# [What the task asks]
Copy each line of the listing below exactly and drop the images.

# [Data to process]
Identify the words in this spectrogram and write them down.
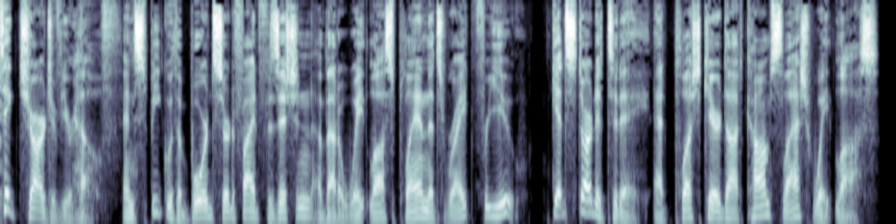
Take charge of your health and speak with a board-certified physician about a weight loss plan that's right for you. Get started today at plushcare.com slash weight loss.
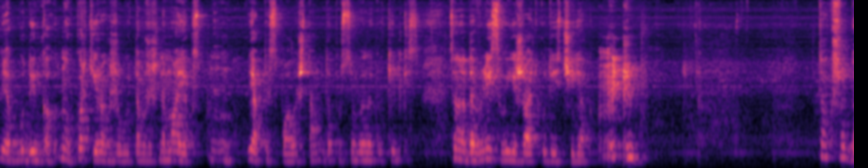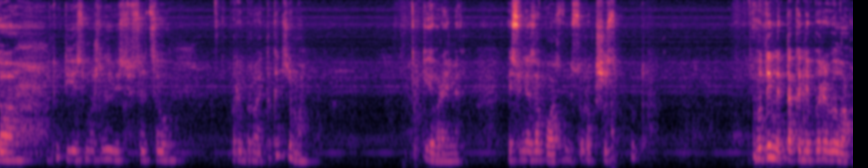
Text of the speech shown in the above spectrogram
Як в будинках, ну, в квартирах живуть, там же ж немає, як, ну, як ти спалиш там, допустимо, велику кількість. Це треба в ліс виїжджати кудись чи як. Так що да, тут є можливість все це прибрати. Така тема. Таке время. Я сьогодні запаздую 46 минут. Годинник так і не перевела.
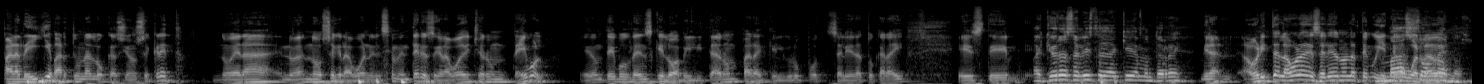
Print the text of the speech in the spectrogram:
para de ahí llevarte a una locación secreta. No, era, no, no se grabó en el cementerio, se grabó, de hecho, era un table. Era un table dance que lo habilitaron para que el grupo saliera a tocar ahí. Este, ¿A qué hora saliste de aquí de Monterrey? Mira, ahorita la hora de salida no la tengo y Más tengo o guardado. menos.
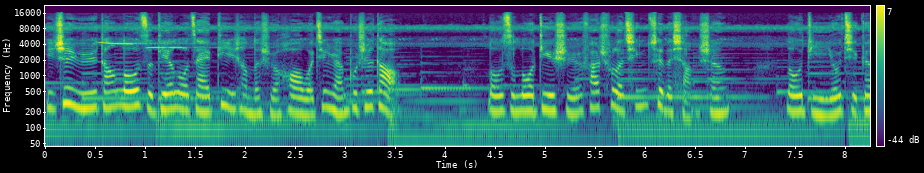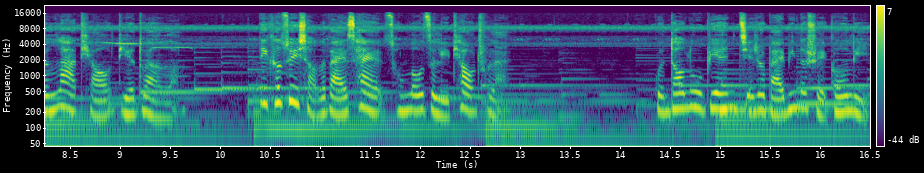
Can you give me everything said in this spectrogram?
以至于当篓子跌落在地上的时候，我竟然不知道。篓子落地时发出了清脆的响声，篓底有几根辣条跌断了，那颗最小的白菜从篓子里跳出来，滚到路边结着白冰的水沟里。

# [Answer for the task]
Identify the words in this spectrogram and write them down.
Take charge of your health and speak with a board-certified physician about a weight loss plan that's right for you. Get started today at plushcare.com slash weight loss.
Text of the speech shown in the above spectrogram
Як в будинках, ну, в квартирах живуть, там же ж немає, як, ну, як ти спалиш там, допустимо, велику кількість. Це треба в ліс виїжджати кудись чи як. Так що да, тут є можливість все це прибрати. Така тема. Таке время. Я сьогодні запаздую 46 минут. Годинник так і не перевела.
Print the text of the speech in the spectrogram:
para de ahí llevarte a una locación secreta. No, era, no, no se grabó en el cementerio, se grabó, de hecho, era un table. Era un table dance que lo habilitaron para que el grupo saliera a tocar ahí. Este, ¿A qué hora saliste de aquí de Monterrey? Mira, ahorita la hora de salida no la tengo y Más tengo o guardado. menos.
Can you give me everything said in this spectrogram?
以至于当篓子跌落在地上的时候，我竟然不知道。篓子落地时发出了清脆的响声，篓底有几根辣条跌断了，那颗最小的白菜从篓子里跳出来，滚到路边结着白冰的水沟里。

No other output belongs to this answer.